» **Goal of the exercise**
The entries that follow must be given again exactly, with the pictures excluded.

Data to use: Begin

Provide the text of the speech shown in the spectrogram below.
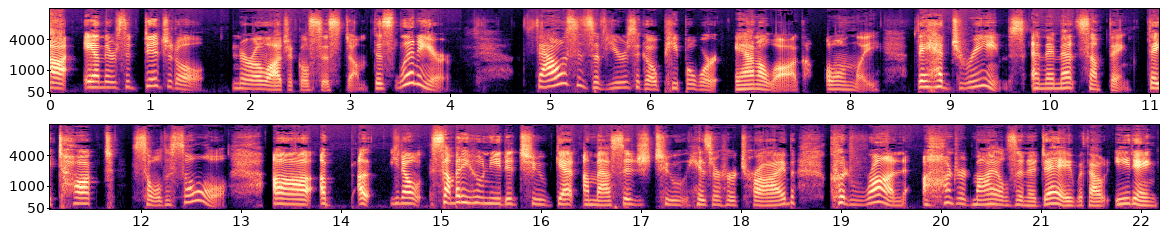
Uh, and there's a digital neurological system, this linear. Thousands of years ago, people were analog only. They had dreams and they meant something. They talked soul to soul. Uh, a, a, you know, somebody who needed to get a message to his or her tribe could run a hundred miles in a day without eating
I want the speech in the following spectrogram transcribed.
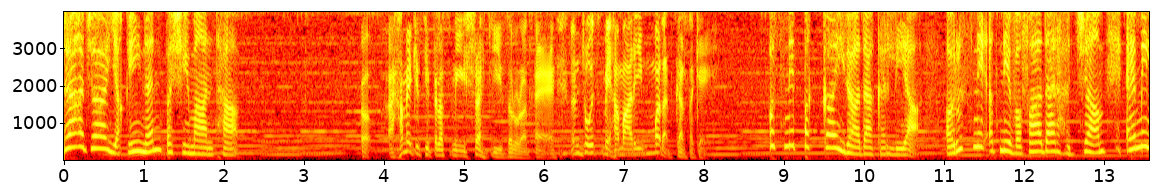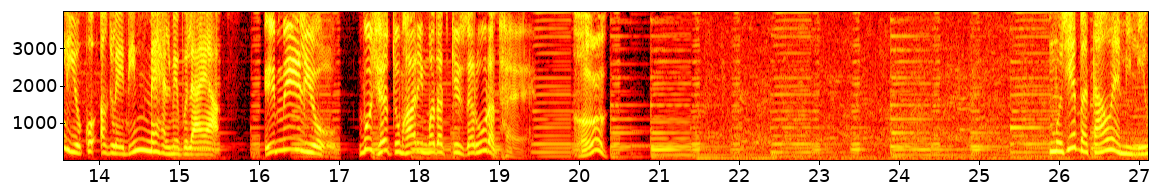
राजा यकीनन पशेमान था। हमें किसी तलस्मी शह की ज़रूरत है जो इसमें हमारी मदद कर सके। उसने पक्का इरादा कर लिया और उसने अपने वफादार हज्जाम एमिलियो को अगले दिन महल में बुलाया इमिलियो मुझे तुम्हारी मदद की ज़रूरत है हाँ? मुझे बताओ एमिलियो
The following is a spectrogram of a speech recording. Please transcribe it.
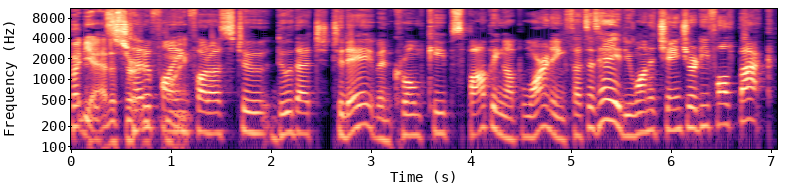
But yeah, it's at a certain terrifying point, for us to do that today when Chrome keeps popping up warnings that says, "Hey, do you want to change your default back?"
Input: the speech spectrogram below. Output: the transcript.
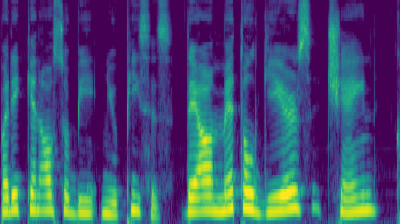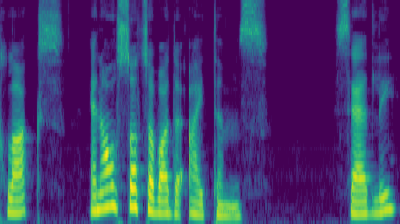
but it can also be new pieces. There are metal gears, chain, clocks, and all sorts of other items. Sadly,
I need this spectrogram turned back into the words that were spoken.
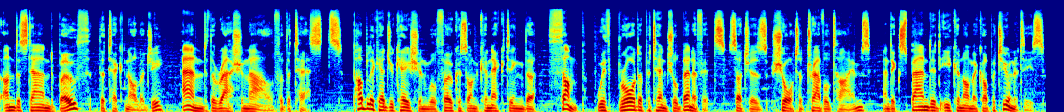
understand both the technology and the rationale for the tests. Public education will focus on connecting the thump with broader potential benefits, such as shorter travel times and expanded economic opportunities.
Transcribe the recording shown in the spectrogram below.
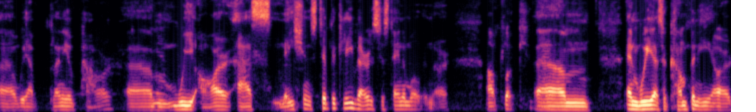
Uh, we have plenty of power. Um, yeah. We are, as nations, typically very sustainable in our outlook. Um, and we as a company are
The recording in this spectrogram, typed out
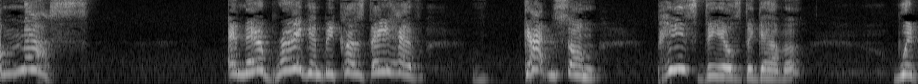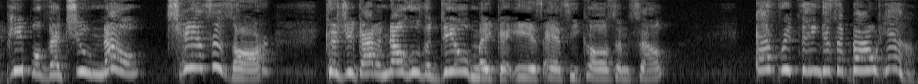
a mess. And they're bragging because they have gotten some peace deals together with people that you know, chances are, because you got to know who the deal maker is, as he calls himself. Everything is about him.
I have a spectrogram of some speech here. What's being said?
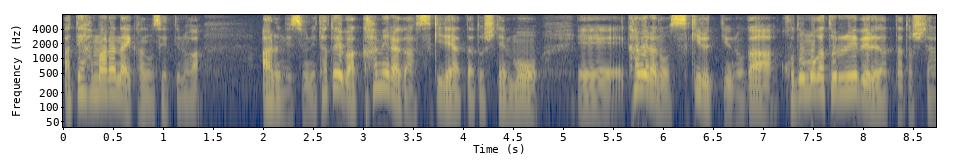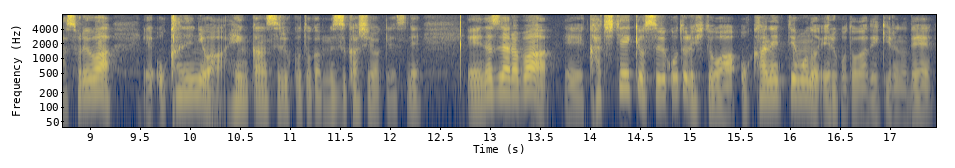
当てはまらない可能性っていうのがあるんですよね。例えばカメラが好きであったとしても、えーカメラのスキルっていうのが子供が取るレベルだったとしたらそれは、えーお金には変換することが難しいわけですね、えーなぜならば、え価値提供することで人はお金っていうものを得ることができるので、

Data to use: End

» **The completed task**
Provide the text of the speech shown in the spectrogram below.
Uh, and there's a digital neurological system, this linear. Thousands of years ago, people were analog only. They had dreams and they meant something. They talked soul to soul. Uh, a, a, you know, somebody who needed to get a message to his or her tribe could run a hundred miles in a day without eating
I want the speech in the following spectrogram transcribed.
राजा यकीनन पशेमान था। हमें किसी तलस्मी शह की ज़रूरत है जो इसमें हमारी मदद कर सके। उसने पक्का इरादा कर लिया और उसने अपने वफादार हज्जाम एमिलियो को अगले दिन महल में बुलाया इमिलियो मुझे तुम्हारी मदद की ज़रूरत है हाँ? मुझे बताओ एमिलियो
The following is a spectrogram of a speech recording. Please transcribe it.
But yeah, it's at a certain terrifying point, for us to do that today when Chrome keeps popping up warnings that says, "Hey, do you want to change your default back?"
Input: the speech spectrogram below. Output: the transcript.
but it can also be new pieces. There are metal gears, chain, clocks, and all sorts of other items. Sadly,
I need this spectrogram turned back into the words that were spoken.
understand both the technology and the rationale for the tests. Public education will focus on connecting the thump with broader potential benefits, such as shorter travel times and expanded economic opportunities.
Transcribe the recording shown in the spectrogram below.
Uh, we have plenty of power. Um, yeah. We are, as nations, typically very sustainable in our outlook. Um, and we as a company are
The recording in this spectrogram, typed out
a mess. And they're bragging because they have gotten some peace deals together with people that you know, chances are, because you got to know who the deal maker is, as he calls himself. Everything is about him.
I have a spectrogram of some speech here. What's being said?
当てはまらない可能性っていうのがあるんですよね。例えばカメラが好きであったとしても、えーカメラのスキルっていうのが子供が取るレベルだったとしたらそれは、えーお金には変換することが難しいわけですね、えーなぜならば、え価値提供することで人はお金っていうものを得ることができるので、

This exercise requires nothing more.